[Task goal]: Going through the entries below, copy out each line that contains "speech".

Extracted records
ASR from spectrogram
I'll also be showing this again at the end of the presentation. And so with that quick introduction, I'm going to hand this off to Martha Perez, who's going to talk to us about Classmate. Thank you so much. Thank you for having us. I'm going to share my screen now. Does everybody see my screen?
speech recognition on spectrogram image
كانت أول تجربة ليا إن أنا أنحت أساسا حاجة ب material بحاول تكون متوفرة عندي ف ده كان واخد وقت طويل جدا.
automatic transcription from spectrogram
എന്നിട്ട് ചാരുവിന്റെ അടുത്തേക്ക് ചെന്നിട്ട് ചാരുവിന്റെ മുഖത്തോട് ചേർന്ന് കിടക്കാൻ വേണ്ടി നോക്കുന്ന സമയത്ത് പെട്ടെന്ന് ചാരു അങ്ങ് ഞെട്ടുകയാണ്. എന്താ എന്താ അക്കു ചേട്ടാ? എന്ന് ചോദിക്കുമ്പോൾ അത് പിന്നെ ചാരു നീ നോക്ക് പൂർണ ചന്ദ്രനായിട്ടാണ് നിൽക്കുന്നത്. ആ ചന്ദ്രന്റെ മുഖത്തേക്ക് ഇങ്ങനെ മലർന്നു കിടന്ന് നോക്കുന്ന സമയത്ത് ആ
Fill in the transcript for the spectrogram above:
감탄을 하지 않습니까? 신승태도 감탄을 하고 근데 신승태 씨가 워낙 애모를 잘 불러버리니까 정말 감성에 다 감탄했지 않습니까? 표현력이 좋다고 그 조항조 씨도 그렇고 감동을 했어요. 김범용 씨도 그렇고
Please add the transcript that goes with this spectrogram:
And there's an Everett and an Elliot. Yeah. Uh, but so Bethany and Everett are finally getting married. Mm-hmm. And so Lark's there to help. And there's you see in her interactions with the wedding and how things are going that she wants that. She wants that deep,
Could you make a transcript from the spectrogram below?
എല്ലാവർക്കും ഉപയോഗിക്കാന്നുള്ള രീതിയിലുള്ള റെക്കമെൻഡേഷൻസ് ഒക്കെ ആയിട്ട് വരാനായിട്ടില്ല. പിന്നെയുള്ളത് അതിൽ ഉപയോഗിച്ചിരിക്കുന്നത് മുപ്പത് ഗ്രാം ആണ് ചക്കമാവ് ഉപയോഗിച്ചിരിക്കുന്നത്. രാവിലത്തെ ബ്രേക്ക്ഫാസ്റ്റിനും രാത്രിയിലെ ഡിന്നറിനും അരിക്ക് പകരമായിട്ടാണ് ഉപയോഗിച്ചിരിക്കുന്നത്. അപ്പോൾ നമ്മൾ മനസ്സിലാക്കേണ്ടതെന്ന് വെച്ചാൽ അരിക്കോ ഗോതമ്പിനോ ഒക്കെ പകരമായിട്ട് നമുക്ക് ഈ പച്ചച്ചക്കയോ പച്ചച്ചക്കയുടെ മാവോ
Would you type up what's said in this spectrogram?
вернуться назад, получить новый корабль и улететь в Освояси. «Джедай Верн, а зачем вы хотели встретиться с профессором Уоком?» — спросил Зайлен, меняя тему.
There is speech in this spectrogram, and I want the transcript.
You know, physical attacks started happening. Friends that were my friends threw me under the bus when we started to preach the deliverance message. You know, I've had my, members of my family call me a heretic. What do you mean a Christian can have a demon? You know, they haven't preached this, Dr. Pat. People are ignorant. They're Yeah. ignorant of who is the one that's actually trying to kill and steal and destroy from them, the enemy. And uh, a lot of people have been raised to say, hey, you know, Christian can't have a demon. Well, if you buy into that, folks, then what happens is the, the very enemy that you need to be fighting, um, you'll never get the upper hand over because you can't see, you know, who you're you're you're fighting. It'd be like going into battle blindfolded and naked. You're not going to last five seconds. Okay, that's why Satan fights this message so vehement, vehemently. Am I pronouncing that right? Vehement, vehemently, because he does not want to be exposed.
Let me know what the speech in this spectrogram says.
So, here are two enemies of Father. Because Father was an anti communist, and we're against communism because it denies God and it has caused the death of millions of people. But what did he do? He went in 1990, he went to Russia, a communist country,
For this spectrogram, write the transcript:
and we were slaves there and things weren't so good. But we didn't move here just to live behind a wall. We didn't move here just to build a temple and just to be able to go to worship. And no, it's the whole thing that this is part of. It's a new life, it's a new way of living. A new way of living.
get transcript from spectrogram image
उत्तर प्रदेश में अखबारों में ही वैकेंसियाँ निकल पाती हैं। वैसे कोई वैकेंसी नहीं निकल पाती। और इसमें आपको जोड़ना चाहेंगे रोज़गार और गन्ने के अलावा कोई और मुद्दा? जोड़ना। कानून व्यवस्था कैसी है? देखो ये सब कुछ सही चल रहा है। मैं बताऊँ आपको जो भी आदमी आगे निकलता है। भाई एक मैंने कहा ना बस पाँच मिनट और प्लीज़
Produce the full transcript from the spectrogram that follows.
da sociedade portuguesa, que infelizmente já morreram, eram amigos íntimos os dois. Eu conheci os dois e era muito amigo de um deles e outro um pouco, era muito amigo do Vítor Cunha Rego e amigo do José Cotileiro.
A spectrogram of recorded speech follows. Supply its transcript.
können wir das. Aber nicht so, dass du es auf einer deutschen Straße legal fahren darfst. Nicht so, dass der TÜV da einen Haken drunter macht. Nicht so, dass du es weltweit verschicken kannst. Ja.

[Response area]:
speech recognition on spectrogram image
There is speech in this spectrogram, and I want the transcript.
Let me know what the speech in this spectrogram says.
A spectrogram of recorded speech follows. Supply its transcript.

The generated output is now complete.